Despite five years of economic crisis and political divisiveness, prospects that the nine countries of the European Economic Community are at last ready for greater economic and political unity now appear brighter than at any time since Britain joined the EEC back in 1973.

For the EEC, 1973 proved to be a year of short-lived optimism, savagely truncated by the oil crisis and ensuing internecine political strife, as European governments each ran for the nearest economic lifeboat.

Now things are looking up. Modest optimism, both among EEC policy makers and observers, is buttressed by three main argruments:

First, in the perceived absence of American economic leadership, the EEC is making determined moves towards creating its own "European monetary system," mooted by Germany and France as a partial replacement to the doomed Bretton Woods arrangement. Second, the seeds of a new political union could be sown with the first Europe-wide elections in the summer of 1979. Third, negotiations to enlarge the EEC to include Greece, Portugal and Spain are seen as further proof of Europe's new-found dynamism.

But the key factor is considered here to be the European monetary scheme, the brainchild of the EEC's executive president, Roy Jenkins, and West German Chancellor Helmut Schmidt, under whom that country's economic power has gradually been converted into political clout. A decisive European response to the vacuum created by the free-falling dollar is seen here as essential to the EEC's economic recovery.

Officials here say recovery is impossible when the best-laid plans are continually undermined by the divergent performance of European currencies against the dollar and each other.

"Monetary dissaray has created a major complication in our economic recovery efforts," says Viscount Etienne Davignon, the EEC executive who masterminded the Common Market's controversial steel crisis plan and who is widely considered one of the brightest stars in the European political firmament. "Unemployment pressures have created such political pressures that, with a recovery program, the very basis of our political system is under stress," he told the Washington Post.

The breakdown of the dollar-dominated Bretton Woods system thus has led to potentially explosive distortions in economic relationships, particularly between the U.S. and Europe, warned Davignon.

"The American economy is healthier than the average European economy, yet the average European currency is healthier than the U.S. currency," he said.

This "extraordinary paradox" is a permanent worry to European governments facing U.S exports cheapened by a low-slung green back. It also is further proof for Davignon of the monetary dislocation now wracking the world economy. Faced with this, EEC countries, much more dependent on a stable international environment for economic success than is the U.S., now are being forced to act in concert.Davignon says the alternative is the "embryonic European unification gets destroyed by distortions created by changing currently relationships."

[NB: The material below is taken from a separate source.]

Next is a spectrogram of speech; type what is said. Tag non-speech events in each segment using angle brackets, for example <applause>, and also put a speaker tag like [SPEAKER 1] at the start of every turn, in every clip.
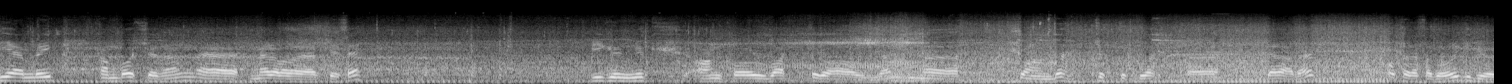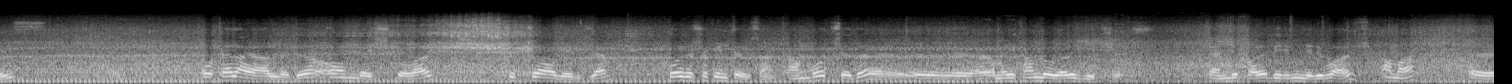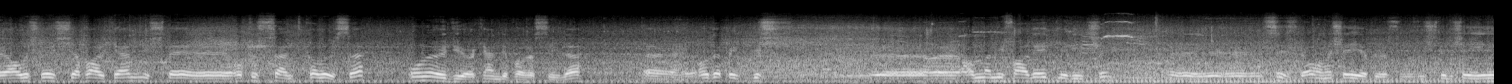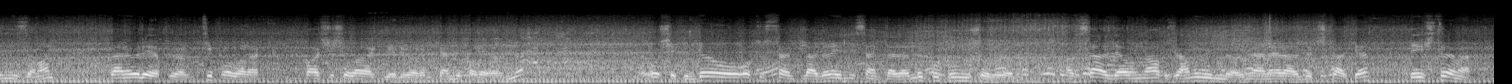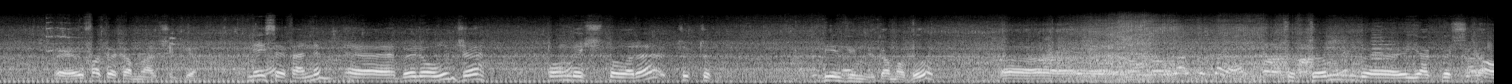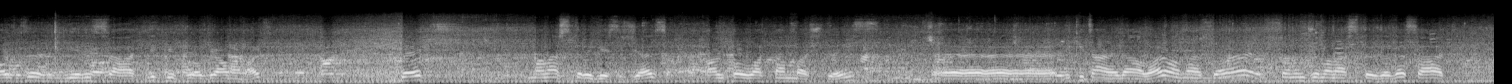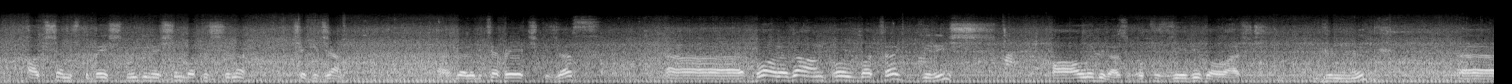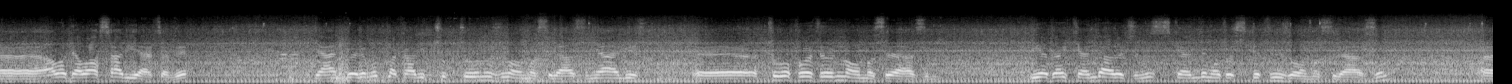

At the same time, there are fears here that Europe's monetary system cannot work without U.S. support. Even with the pooling of up to 20 percent of Europe's official reserves - the backbone of the EEC scheme - the Common Market would be hard pushed to keep Europe's weaker currencies in gear with the all-powerful German mark.

If the dollar continues to drop, it will take the pound sterling, the Italian lira and possibly the French franc down with it, warn monetary experts here.

So monetary convergence in Europe appears to stem from a heightened perception of American weakness and yet is also conditioned by it. Absence of U.S. currency leadership, mirrored by the flight from the dollar, is a cause of acute concern here. While, "the USA remains the most powerful country in the world," Davignon also identifies "a degree of reluctance to accept the consequences of being the world's strongest power."

If the European response to the economic troubles at last is showing signs of converging, a more political dimension soon may be added. June 7-10, 1979, are the dates slotted into the EEC calendar for creation of a directly elected European parliament and already political party machines are getting geared up to win the charms of the Common Market's 155 million voters.

Although realists warn against overstating next summer's European elections, leading pundits here say the fact remains that the EEC's national party establishments will be forced to focus on European rather than national issues for the first time in their history.

The resulting 410-member parliament may not have great powers but, sayd Davignon, it should lead to a "regrouping of influence" as found in the U.S. Senate, with majorities which cut across traditional party lines.